City denies 'all allegations' in Hague lawsuit
The City of Edmonton has denied any involvement or responsibility for the death of boxer Tim Hague.
In June, Hague’s family sued the city, and several other parties, seeking damages of $5.3-million.
A statement of defence filed August 9 reads “…the Defendants specifically deny the allegations of gross negligence against them and allegations of gross negligence against Reid.”
Pat Reid, the former Executive Director of the Edmonton Combative Sports Commission (ECSC), is one of several defendants named in a lawsuit filed by Hague’s family, including the City of Edmonton, ECSC, current city branch manager David Aitken, and referee Len Koivisto.
Promoter K.O. Boxing is also being sued but is not named in the city’s Statement of Defence.
In the documents, the city said Hague signed a liability waiver on June 1, 2017 acknowledging he “waived all liabilities to the promoter, facility, local boxing Commission, and local civil authorities” if he suffered any injury or loss while fighting.
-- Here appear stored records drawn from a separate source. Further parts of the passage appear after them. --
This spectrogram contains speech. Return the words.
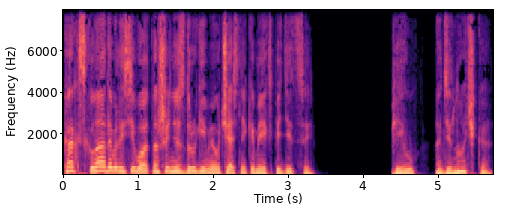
Как складывались его отношения с другими участниками экспедиции? Пил — одиночка.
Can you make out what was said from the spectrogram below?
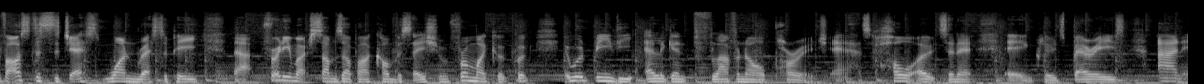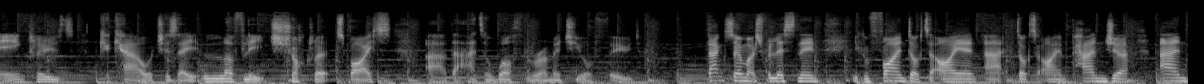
If I was to suggest one recipe that pretty much sums up our conversation from my cookbook, it would be the elegant flavanol porridge. It has whole oats in it, it includes berries, and it includes cacao, which is a lovely chocolate spice uh, that adds a wealth of aroma to your food. Thanks so much for listening. You can find Dr. Ayan at Dr. Panja and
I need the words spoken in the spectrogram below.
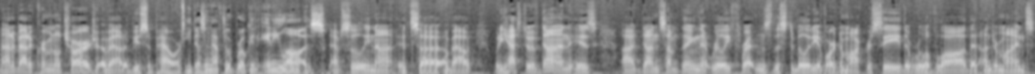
Not about a criminal charge, about abuse of power. He doesn't have to have broken any laws. Absolutely not. It's uh, about what he has to have done is uh, done something that really threatens the stability of our democracy, the rule of law, that undermines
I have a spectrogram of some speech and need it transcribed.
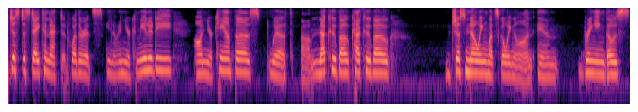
Just to stay connected, whether it's you know in your community, on your campus, with um, NACUBO, CACUBO, just knowing what's going on and bringing those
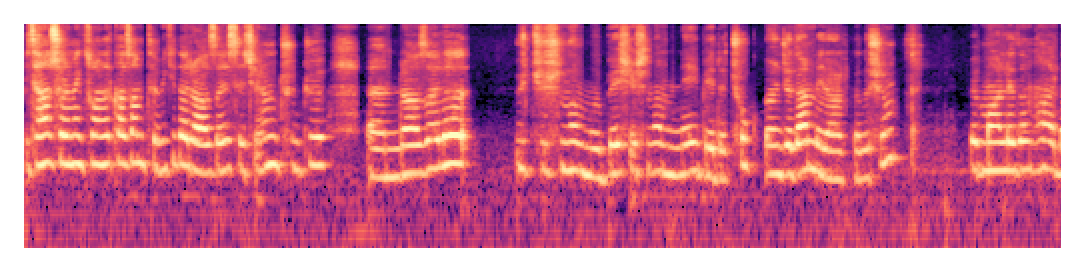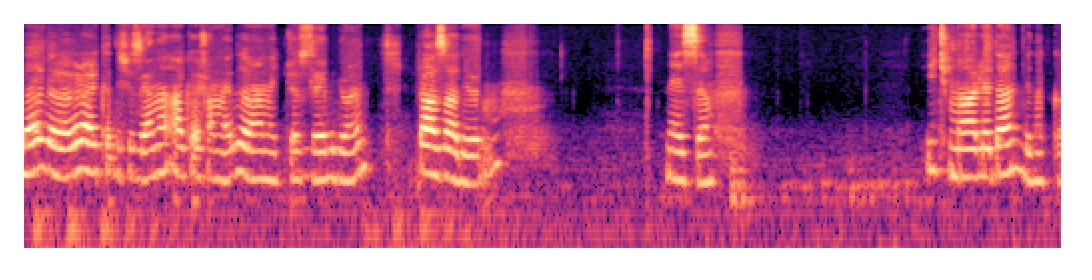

In an email to CTV News Edmonton, a city spokesperson said, "That document speaks for itself and we haven't anything further to add."
Hague’s lawyers argued the defendants owed a “duty of care” to Hague to ensure that Hague was in a “safe and fit condition to participate in combative sports.”
"There's further questions that waiver protected gross negligence or even criminal negligence which I also don't think it did," said the Hague family's lawyer Ari Schacter.
The defendants deny such a duty was owed and are requesting the lawsuit be dismissed.
"That's just absurd to me," said Schacter.
Hague died following a match with Adam Braidwood on June 16, 2017 at what is now the Edmonton Convention Centre.
Following Hague’s death, questions swirled about whether Hague should have been allowed to participate given his fight history.
In December 2017, Edmonton city council issued a one year moratorium on all combative sports. The ban was lifted two months later after a third-party review into Hague’s death was completed.
Schacter told CTV News Edmonton that it could take up to three years for the case to go before a judge.